Data under study =

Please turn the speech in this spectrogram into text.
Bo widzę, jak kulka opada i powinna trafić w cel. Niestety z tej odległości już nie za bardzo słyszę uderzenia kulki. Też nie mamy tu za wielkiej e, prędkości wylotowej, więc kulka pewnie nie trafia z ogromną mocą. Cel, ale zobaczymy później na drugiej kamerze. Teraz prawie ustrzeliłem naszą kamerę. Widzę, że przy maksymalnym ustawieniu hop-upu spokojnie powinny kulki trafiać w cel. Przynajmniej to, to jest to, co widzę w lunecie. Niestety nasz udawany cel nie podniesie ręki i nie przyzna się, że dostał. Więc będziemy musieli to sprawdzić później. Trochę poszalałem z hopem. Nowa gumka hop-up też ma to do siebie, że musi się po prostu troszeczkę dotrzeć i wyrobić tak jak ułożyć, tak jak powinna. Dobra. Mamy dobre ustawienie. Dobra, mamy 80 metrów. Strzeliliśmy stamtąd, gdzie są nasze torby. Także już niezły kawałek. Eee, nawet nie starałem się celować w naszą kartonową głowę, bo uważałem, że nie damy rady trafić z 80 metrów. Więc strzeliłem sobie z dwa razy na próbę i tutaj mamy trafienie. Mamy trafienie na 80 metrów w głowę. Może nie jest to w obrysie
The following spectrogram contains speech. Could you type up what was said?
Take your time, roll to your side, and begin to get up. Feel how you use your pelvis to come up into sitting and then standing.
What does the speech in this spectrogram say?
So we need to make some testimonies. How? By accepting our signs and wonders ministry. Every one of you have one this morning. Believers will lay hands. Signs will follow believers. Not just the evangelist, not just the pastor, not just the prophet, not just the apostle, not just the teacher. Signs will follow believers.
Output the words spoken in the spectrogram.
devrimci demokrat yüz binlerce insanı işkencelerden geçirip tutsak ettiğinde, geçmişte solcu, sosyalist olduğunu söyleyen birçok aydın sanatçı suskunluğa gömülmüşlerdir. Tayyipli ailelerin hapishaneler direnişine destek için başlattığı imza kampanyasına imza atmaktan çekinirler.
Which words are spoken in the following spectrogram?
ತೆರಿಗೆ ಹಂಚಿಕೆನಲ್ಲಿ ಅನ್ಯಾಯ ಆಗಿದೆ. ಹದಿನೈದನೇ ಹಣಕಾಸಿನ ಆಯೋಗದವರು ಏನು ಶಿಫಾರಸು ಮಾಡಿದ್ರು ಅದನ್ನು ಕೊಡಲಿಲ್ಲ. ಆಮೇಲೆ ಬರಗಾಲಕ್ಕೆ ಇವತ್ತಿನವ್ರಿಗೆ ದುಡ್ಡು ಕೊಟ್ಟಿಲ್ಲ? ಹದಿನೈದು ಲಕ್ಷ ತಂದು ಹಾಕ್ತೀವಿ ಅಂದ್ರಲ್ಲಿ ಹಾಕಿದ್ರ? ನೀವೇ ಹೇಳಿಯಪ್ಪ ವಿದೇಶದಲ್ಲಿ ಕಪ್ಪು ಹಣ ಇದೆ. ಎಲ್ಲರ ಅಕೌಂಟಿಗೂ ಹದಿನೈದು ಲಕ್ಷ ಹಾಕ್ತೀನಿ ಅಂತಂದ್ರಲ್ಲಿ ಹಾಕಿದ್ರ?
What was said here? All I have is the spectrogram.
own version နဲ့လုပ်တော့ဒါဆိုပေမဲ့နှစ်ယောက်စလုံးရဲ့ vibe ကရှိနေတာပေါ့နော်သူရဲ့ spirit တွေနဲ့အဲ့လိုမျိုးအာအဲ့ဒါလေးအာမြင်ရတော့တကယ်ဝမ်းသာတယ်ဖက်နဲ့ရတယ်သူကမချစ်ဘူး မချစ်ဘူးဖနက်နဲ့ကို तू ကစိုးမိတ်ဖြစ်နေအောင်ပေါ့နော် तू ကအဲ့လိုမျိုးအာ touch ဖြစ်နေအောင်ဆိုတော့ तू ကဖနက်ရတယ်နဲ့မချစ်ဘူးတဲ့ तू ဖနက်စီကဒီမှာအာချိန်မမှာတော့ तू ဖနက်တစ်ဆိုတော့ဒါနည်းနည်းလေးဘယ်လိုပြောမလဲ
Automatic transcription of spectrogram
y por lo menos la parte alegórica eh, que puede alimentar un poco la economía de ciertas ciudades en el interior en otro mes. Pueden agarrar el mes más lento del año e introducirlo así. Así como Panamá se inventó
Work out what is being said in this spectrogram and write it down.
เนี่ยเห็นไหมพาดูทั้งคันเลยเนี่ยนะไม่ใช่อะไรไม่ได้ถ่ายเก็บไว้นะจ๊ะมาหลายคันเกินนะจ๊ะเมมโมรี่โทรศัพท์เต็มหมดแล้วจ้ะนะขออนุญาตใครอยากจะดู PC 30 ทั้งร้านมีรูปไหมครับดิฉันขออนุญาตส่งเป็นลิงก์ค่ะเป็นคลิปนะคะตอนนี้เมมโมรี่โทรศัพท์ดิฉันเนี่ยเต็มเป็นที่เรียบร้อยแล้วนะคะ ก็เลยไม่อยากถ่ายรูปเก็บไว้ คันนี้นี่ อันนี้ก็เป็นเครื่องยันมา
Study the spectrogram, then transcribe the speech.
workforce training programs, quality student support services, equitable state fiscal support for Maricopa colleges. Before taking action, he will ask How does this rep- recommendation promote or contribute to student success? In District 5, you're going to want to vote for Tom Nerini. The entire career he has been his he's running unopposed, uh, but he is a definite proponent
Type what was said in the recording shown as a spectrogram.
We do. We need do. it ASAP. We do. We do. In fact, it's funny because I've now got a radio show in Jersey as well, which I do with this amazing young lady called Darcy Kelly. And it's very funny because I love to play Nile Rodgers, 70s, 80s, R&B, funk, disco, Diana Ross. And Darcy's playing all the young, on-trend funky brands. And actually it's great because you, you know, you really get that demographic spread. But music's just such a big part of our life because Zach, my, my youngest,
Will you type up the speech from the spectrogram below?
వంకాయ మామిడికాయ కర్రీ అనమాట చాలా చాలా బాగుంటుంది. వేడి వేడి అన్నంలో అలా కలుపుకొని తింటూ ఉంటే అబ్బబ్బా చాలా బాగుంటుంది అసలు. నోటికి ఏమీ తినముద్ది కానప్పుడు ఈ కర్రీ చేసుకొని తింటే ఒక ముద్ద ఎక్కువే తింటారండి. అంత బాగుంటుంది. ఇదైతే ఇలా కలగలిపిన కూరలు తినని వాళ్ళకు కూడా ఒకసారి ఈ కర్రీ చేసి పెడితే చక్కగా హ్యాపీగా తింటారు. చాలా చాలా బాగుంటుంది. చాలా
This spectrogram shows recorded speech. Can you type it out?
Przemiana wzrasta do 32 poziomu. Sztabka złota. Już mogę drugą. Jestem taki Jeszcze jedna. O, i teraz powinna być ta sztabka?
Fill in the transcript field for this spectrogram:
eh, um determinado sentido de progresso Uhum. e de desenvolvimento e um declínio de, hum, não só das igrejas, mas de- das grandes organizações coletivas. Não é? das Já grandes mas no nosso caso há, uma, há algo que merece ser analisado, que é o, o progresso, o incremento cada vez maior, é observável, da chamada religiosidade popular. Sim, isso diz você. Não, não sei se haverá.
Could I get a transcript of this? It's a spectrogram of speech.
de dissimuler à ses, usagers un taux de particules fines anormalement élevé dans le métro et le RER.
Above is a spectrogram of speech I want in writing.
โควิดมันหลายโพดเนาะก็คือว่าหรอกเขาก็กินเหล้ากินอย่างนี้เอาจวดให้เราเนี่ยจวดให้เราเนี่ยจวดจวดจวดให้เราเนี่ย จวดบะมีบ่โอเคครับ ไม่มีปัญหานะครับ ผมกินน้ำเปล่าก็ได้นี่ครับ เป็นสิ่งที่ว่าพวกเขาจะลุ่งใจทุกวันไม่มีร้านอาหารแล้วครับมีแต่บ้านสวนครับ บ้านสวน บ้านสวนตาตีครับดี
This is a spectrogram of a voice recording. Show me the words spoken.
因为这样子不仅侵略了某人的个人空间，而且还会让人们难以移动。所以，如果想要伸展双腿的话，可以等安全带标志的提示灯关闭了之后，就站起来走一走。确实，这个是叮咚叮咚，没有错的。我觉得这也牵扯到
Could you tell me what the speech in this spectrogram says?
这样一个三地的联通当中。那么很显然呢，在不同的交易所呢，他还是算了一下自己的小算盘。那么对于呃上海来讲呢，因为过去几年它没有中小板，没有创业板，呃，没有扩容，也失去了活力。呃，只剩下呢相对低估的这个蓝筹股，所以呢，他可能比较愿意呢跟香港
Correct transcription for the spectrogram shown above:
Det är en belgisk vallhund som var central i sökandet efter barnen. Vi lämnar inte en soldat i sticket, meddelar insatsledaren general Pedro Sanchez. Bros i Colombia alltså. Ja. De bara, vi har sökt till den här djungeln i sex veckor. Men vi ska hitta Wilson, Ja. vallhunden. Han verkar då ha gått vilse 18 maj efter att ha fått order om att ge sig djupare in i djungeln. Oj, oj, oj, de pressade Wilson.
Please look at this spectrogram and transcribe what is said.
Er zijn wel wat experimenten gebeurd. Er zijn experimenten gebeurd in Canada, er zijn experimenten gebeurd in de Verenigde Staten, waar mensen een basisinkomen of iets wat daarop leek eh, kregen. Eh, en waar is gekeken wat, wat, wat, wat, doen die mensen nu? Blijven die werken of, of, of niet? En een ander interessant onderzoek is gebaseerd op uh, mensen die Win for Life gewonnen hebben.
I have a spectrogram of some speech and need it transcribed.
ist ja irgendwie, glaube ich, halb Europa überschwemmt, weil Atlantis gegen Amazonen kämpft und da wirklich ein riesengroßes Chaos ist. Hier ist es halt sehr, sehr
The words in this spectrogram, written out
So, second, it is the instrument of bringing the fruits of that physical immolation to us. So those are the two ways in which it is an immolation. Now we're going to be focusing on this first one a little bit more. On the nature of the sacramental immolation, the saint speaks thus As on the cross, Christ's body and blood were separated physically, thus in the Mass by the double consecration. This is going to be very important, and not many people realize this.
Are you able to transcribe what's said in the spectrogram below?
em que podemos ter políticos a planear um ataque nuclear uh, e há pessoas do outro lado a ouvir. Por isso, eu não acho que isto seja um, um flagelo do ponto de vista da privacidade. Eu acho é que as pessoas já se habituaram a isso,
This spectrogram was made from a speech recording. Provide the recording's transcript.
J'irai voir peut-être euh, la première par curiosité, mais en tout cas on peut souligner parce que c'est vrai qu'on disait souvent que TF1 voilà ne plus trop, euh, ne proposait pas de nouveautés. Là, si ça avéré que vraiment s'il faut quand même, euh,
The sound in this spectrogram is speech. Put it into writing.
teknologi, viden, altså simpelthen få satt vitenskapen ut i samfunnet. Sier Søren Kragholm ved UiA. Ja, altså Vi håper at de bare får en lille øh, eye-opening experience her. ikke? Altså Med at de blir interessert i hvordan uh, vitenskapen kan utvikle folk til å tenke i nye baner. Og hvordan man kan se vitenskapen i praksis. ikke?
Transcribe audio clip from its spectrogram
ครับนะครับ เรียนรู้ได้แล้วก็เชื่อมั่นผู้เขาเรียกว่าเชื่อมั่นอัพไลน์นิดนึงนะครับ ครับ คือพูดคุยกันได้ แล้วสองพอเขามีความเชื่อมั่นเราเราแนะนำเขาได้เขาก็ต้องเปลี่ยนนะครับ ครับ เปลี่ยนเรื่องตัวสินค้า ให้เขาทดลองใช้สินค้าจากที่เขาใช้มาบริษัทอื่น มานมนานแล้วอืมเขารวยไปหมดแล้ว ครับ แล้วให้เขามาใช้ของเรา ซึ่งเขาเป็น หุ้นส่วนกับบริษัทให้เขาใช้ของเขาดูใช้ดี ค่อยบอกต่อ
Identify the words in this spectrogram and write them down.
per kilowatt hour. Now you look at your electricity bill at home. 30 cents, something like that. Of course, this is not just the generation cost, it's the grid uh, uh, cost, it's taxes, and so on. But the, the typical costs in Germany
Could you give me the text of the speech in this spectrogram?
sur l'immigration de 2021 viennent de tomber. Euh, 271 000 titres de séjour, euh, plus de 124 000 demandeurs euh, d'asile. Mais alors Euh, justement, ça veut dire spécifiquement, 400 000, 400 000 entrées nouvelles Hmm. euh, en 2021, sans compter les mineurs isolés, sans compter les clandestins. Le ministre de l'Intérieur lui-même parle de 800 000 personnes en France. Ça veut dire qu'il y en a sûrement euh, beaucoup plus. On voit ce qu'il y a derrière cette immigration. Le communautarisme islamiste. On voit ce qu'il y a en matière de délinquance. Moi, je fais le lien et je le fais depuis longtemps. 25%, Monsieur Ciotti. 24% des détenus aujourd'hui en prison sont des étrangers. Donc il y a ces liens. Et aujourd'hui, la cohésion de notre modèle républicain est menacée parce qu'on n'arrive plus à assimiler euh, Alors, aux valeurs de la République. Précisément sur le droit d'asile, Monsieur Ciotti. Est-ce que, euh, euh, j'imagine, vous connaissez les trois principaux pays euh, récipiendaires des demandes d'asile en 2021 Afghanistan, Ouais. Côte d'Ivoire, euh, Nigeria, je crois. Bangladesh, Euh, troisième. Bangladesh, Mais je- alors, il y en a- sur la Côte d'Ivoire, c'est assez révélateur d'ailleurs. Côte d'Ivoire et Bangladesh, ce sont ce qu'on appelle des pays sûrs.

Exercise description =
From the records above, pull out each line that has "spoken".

Your solution =
Output the words spoken in the spectrogram.
Which words are spoken in the following spectrogram?
This is a spectrogram of a voice recording. Show me the words spoken.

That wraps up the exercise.